» **REQUIREMENT**
After reading the records, print them all again exactly as they stand.

» **MATERIAL SUPPLIED**
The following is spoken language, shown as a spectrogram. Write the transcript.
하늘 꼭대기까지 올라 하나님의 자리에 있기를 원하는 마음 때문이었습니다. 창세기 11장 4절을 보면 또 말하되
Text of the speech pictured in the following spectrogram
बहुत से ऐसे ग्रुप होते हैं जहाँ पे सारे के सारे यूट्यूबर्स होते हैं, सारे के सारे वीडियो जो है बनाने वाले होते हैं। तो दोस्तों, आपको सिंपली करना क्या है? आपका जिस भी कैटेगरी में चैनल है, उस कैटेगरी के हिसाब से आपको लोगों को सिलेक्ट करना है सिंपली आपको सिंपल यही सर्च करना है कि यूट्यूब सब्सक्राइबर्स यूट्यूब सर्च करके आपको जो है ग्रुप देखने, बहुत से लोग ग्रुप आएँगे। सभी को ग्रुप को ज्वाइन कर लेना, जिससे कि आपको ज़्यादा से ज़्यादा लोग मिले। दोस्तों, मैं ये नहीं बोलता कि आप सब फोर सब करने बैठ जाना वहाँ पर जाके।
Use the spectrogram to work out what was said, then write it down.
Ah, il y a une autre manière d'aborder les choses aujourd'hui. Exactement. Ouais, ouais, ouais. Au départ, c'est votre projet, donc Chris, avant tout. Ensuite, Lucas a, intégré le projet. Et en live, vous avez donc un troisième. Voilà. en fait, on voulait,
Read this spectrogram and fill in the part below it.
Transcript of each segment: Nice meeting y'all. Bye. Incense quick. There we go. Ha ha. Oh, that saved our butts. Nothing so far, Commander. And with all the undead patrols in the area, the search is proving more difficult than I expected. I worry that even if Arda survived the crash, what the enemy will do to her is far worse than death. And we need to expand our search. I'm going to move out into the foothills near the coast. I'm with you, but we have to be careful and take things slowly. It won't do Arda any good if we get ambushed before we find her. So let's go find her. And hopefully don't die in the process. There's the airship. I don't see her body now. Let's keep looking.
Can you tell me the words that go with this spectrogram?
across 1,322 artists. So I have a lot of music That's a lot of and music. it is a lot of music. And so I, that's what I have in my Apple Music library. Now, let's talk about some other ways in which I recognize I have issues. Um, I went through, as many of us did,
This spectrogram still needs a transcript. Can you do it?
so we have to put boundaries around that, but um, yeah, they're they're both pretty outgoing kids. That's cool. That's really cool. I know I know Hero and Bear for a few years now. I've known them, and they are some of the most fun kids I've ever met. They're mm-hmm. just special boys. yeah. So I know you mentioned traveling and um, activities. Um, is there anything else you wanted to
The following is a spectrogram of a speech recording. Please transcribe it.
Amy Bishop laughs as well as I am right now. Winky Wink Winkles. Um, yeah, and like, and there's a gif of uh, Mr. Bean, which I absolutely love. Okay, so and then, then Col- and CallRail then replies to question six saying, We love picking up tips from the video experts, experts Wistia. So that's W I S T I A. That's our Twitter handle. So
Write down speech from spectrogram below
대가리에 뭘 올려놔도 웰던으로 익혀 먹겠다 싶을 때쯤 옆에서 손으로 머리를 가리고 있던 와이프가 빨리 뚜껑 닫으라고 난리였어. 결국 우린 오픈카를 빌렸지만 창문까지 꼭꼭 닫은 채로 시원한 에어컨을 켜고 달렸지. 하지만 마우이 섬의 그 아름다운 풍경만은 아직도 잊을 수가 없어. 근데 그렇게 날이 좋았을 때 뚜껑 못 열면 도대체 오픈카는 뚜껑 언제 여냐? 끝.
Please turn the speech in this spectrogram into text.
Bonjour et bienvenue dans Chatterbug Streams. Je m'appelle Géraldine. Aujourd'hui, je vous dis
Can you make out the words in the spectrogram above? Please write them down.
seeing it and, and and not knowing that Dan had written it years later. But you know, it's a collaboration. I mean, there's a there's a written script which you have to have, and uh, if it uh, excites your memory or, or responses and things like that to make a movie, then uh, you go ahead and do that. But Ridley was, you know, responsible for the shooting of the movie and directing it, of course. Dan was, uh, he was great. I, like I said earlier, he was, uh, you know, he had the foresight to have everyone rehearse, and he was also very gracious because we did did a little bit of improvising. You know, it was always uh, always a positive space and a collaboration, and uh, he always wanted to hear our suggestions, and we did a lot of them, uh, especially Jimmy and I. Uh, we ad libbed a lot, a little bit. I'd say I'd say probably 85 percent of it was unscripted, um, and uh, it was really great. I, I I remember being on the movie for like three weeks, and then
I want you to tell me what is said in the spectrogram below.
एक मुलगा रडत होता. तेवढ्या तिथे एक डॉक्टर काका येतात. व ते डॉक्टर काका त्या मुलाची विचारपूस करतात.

» **RESPONSE AREA**
The following is spoken language, shown as a spectrogram. Write the transcript.
하늘 꼭대기까지 올라 하나님의 자리에 있기를 원하는 마음 때문이었습니다. 창세기 11장 4절을 보면 또 말하되
Text of the speech pictured in the following spectrogram
बहुत से ऐसे ग्रुप होते हैं जहाँ पे सारे के सारे यूट्यूबर्स होते हैं, सारे के सारे वीडियो जो है बनाने वाले होते हैं। तो दोस्तों, आपको सिंपली करना क्या है? आपका जिस भी कैटेगरी में चैनल है, उस कैटेगरी के हिसाब से आपको लोगों को सिलेक्ट करना है सिंपली आपको सिंपल यही सर्च करना है कि यूट्यूब सब्सक्राइबर्स यूट्यूब सर्च करके आपको जो है ग्रुप देखने, बहुत से लोग ग्रुप आएँगे। सभी को ग्रुप को ज्वाइन कर लेना, जिससे कि आपको ज़्यादा से ज़्यादा लोग मिले। दोस्तों, मैं ये नहीं बोलता कि आप सब फोर सब करने बैठ जाना वहाँ पर जाके।
Use the spectrogram to work out what was said, then write it down.
Ah, il y a une autre manière d'aborder les choses aujourd'hui. Exactement. Ouais, ouais, ouais. Au départ, c'est votre projet, donc Chris, avant tout. Ensuite, Lucas a, intégré le projet. Et en live, vous avez donc un troisième. Voilà. en fait, on voulait,
Read this spectrogram and fill in the part below it.
Transcript of each segment: Nice meeting y'all. Bye. Incense quick. There we go. Ha ha. Oh, that saved our butts. Nothing so far, Commander. And with all the undead patrols in the area, the search is proving more difficult than I expected. I worry that even if Arda survived the crash, what the enemy will do to her is far worse than death. And we need to expand our search. I'm going to move out into the foothills near the coast. I'm with you, but we have to be careful and take things slowly. It won't do Arda any good if we get ambushed before we find her. So let's go find her. And hopefully don't die in the process. There's the airship. I don't see her body now. Let's keep looking.
Can you tell me the words that go with this spectrogram?
across 1,322 artists. So I have a lot of music That's a lot of and music. it is a lot of music. And so I, that's what I have in my Apple Music library. Now, let's talk about some other ways in which I recognize I have issues. Um, I went through, as many of us did,
This spectrogram still needs a transcript. Can you do it?
so we have to put boundaries around that, but um, yeah, they're they're both pretty outgoing kids. That's cool. That's really cool. I know I know Hero and Bear for a few years now. I've known them, and they are some of the most fun kids I've ever met. They're mm-hmm. just special boys. yeah. So I know you mentioned traveling and um, activities. Um, is there anything else you wanted to
The following is a spectrogram of a speech recording. Please transcribe it.
Amy Bishop laughs as well as I am right now. Winky Wink Winkles. Um, yeah, and like, and there's a gif of uh, Mr. Bean, which I absolutely love. Okay, so and then, then Col- and CallRail then replies to question six saying, We love picking up tips from the video experts, experts Wistia. So that's W I S T I A. That's our Twitter handle. So
Write down speech from spectrogram below
대가리에 뭘 올려놔도 웰던으로 익혀 먹겠다 싶을 때쯤 옆에서 손으로 머리를 가리고 있던 와이프가 빨리 뚜껑 닫으라고 난리였어. 결국 우린 오픈카를 빌렸지만 창문까지 꼭꼭 닫은 채로 시원한 에어컨을 켜고 달렸지. 하지만 마우이 섬의 그 아름다운 풍경만은 아직도 잊을 수가 없어. 근데 그렇게 날이 좋았을 때 뚜껑 못 열면 도대체 오픈카는 뚜껑 언제 여냐? 끝.
Please turn the speech in this spectrogram into text.
Bonjour et bienvenue dans Chatterbug Streams. Je m'appelle Géraldine. Aujourd'hui, je vous dis
Can you make out the words in the spectrogram above? Please write them down.
seeing it and, and and not knowing that Dan had written it years later. But you know, it's a collaboration. I mean, there's a there's a written script which you have to have, and uh, if it uh, excites your memory or, or responses and things like that to make a movie, then uh, you go ahead and do that. But Ridley was, you know, responsible for the shooting of the movie and directing it, of course. Dan was, uh, he was great. I, like I said earlier, he was, uh, you know, he had the foresight to have everyone rehearse, and he was also very gracious because we did did a little bit of improvising. You know, it was always uh, always a positive space and a collaboration, and uh, he always wanted to hear our suggestions, and we did a lot of them, uh, especially Jimmy and I. Uh, we ad libbed a lot, a little bit. I'd say I'd say probably 85 percent of it was unscripted, um, and uh, it was really great. I, I I remember being on the movie for like three weeks, and then
I want you to tell me what is said in the spectrogram below.
एक मुलगा रडत होता. तेवढ्या तिथे एक डॉक्टर काका येतात. व ते डॉक्टर काका त्या मुलाची विचारपूस करतात.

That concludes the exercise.